A factor adding to investors' optimism is that there have been few reports so far that plants in the storm's path have been damaged. Several refiners in Texas have stopped making fuel or slowed down, but many reported that the move was a precautionary measure, or a necessary response to logistical issues with pipelines and ports.
Valero has said its Corpus Christi-area refineries are relatively unscathed, and that it's looking at ways to restart them. Citgo Petroleum Corp. said Monday that it is "assessing the refinery" but didn't provide a restart date.

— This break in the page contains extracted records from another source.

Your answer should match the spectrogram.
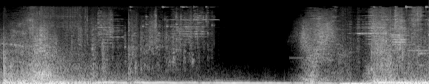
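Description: Cinematic sound design for an animated logo sting: whooshes and shattering hits over a deep bass rumble. About two seconds in the sound drops out briefly, then a rising whoosh swells into a loud hit with booming bass.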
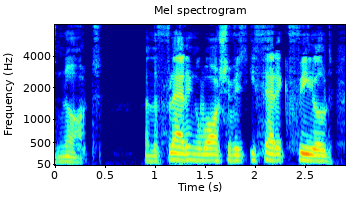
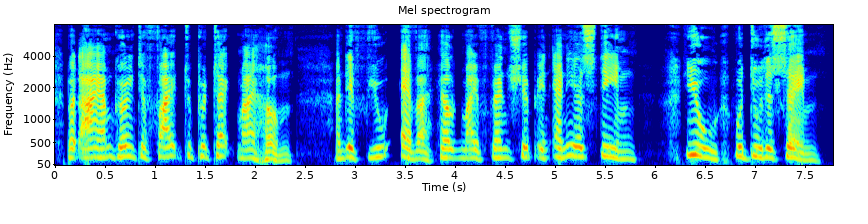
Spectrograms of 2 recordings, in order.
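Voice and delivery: higher voice, firm and determined; resolute Ammon; 7 semitones higher than usual. A narrator's reading. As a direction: vow to defend home.

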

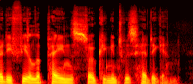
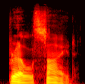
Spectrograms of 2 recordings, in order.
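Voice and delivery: ordinary delivery

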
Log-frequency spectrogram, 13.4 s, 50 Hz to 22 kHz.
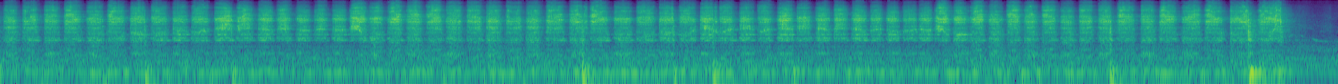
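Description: A Buck 110 knife blade is sharpened on a Wicked Edge sharpener with quick, rhythmic back-and-forth rasping strokes, loud and close, running steadily before stopping abruptly at the end.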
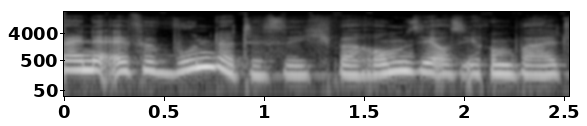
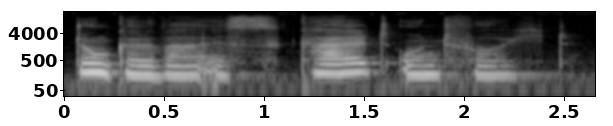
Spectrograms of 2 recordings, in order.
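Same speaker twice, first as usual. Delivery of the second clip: plain reading voice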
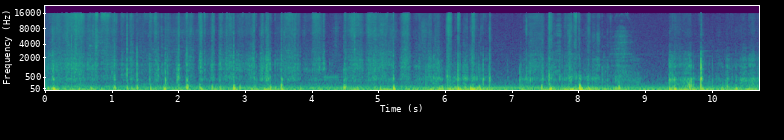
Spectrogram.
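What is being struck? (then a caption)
Composite leather basketball. A hollow, inflated Spalding NBA Grip Control full-size composite leather basketball is tapped with fingertips and scratched with nails. A steady stream of soft, deep, hollow thumps that die away almost at once mixes with dry, scratchy rasps across the surface.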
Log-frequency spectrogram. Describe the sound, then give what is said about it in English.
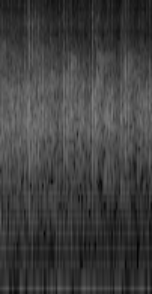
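A church audience claps and applauds together in praise, a dense, steady wash of many hands at moderate volume, with no voices standing out. “Come on, clap right now.”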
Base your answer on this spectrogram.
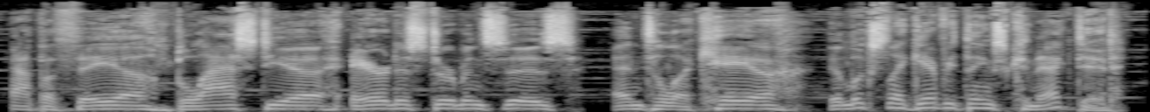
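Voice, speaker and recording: A man's voice: medium pitch, takes it slowly, faint music behind, natural voice. A man playing a frank young adventurer in a video game, casual and direct. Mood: musing.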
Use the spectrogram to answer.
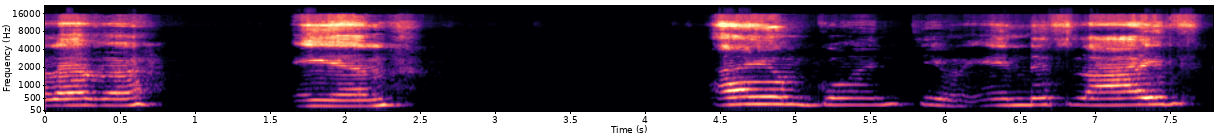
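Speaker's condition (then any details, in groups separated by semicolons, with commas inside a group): Cerebral palsy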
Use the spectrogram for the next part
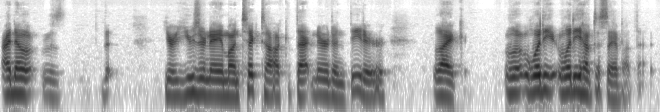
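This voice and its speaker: A man's voice: a little high, fairly even intonation, fairly quick, sharp tone, dry recording, clean studio sound. A man hosting a film podcast, talking casually with frequent restarts and "like" fillers. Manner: rambling, many restarts and "like" fillers. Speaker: podcast host.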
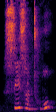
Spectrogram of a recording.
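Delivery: high, slow, startled question; mock surprise. Vlogger catching her own slip, mock surprise. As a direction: gasp it like it's news.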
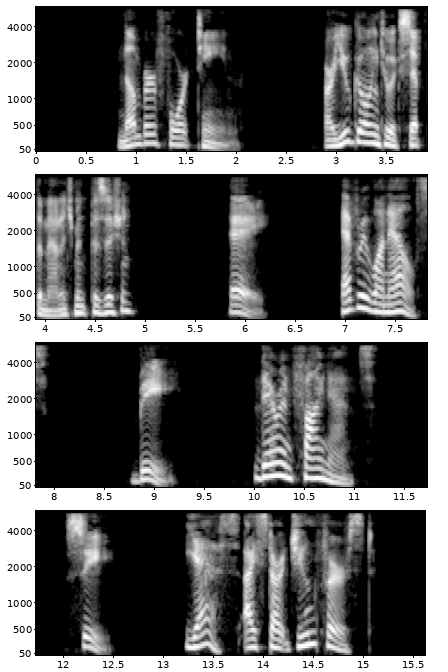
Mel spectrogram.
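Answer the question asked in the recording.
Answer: C: Yes, I start June 1st.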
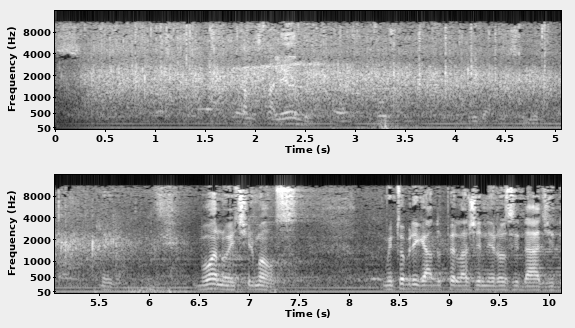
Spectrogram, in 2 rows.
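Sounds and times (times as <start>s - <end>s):
dense audience applause of many hands clapping: 0.0s - 5.9s
speech: 2.2s - 3.6s, 5.5s - 5.9s, 6.5s - 7.6s, 8.4s - 10.1s.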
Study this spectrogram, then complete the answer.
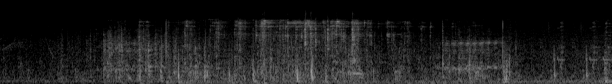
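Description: A horse-drawn cart rattles past.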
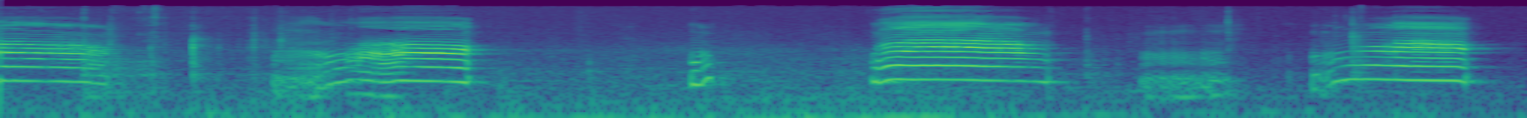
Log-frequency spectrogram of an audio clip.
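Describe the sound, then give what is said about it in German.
A cat meows repeatedly in drawn-out, wavering calls, about five distinct vocalizations with short pauses between, fairly loud, with no talking. “Gurren, miauen, schnattern, keckern, knurren, zischen und fauchen, kombiniert mit hin und her wedelndem Schwanz, angelegten oder weggedrehten Ohren, Buckel oder steil aufgestelltem Schwanz mit gebogener Spitze.”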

"At this stage, most of the refining outages are reported as preventive, with only a few comments on minor flooding. However, the slow moving nature of the storm will likely lead to these shutdowns continuing in coming days," analysts at Goldman Sachs wrote in a research note Monday. The analysts said another 850,000 barrels a day of refining capacity could be hobbled if the storm moves further east.
And the worst may not be over for plants in Houston, where the storm is expected to make landfall again on Wednesday, and flooding is expected to worsen. Flooding can ruin the electric pumps that send crude through a refinery's complex network of piping, and an influx of brackish water can lead to corrosion. Repairs for serious issues can take weeks or even months.

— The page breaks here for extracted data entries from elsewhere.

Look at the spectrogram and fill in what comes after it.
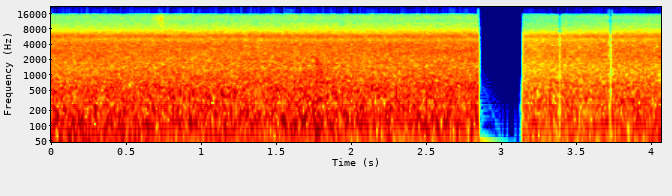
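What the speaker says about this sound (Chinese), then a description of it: "这里我们来到了一个热水桥的瀑布" Waterfall at Reshui Bridge in the Neidong forest recreation area, a dense, steady rushing roar heard from nearby, broken by one brief total cut near the end.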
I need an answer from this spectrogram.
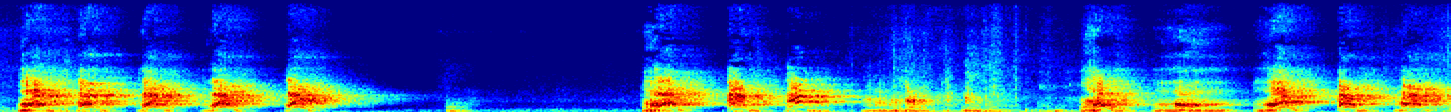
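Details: Final three Labrador Retriever puppies at High Desert Labradors on their last day before going home to new families, giving bursts of high, harmonic yips about twice a second, a short pause, then a rapid, irregular run of yelps.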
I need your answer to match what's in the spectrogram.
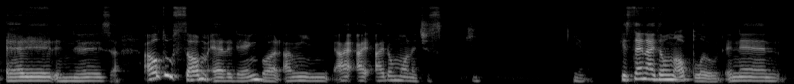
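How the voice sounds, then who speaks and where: Speaking in a low voice, this online reseller and vlogger is a woman in her 40s from Switzerland. She chats casually to camera in her home office, rambling and repeating words as her sentences trail off.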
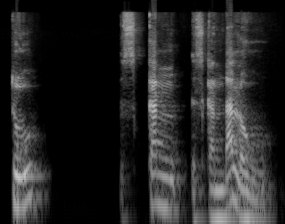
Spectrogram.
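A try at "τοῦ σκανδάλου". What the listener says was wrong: Escandalú. Escandalú. Acuérdese que si pongo es una U.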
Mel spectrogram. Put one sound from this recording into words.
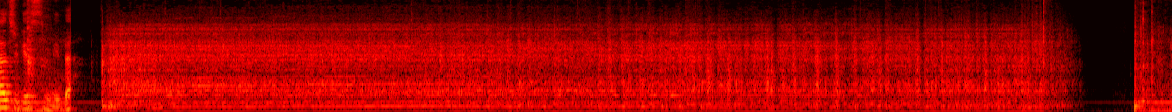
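A blender whirs steadily as it chops leaves.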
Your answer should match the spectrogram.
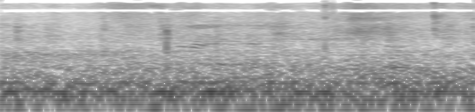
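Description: Steady low rumble of road traffic, with a couple of faint clicks about a second in.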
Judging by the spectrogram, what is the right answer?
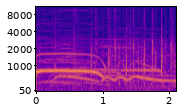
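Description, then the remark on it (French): A crowd claps and cheers steadily as a speaker is welcomed on stage, with sharp scattered claps over a dense wash of noise and a long, sustained whoop that slides downward in pitch partway through. “Faites du bruit pour elle.”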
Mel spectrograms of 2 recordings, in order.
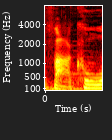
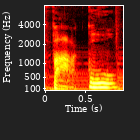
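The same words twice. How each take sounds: First: The second syllable begins with an aspirated k sound. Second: The second syllable begins with an unaspirated g sound. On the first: The speaker calls it wrong. "不是法菇哦" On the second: The speaker calls it right. "它应该叫法菇。哥乌菇，香菇的菇"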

And the storm could move further east where it will encounter another large concentration of big refineries in places like Port Arthur, Texas, where the largest U.S. refinery is located.
"The extent of the devastation will not be realized for several more days," said Michael Tran, director of energy strategy at RBC Capital Markets.

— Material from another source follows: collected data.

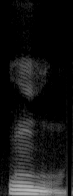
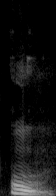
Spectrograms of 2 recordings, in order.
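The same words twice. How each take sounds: First: ओम stretched very long and slow, pluta length; chant-like prolonged ओम; drawn-out om. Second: Said in the usual way. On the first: Shown as a demonstration. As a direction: hold the vowel of ओम far beyond normal. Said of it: "इसको हम खींच कर बोलेंगे". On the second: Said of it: "ये लिखा है देखिए".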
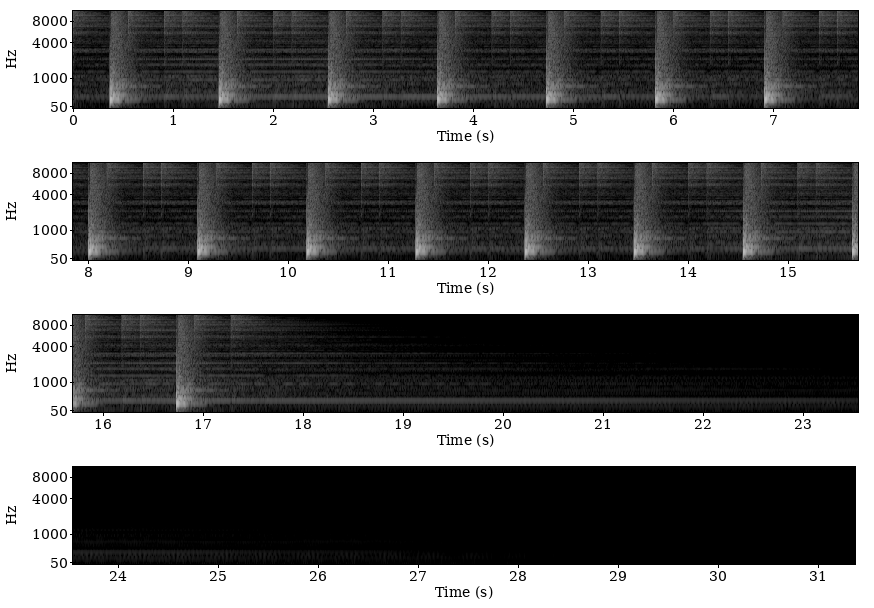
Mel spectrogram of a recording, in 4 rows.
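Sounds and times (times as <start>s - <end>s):
simple snare drum comping: 0.4s - 0.7s, 1.5s - 1.8s, 2.6s - 2.8s, 3.7s - 4.0s, 4.8s - 5.0s, 5.8s - 6.1s, 6.9s - 7.2s, 8.0s - 8.3s, 9.1s - 9.4s, 10.2s - 10.5s, 11.3s - 11.6s, 12.4s - 12.7s, 13.5s - 13.8s, 14.6s - 14.8s, 15.7s - 16.0s, 16.8s - 17.0s.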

That could mean that some plants are facing a significant amount of downtime.
"While it remains unclear for how long refining capacity will remain shuttered, we believe that some refineries, especially in the Houston area could take more than a month to return," analysts at ESAI Energy Inc. said.
--Dan Molinski contributed to this article.
Write to Alison Sider at email@example.com
(END) Dow Jones Newswires
August 28, 2017 17:51 ET (21:51 GMT)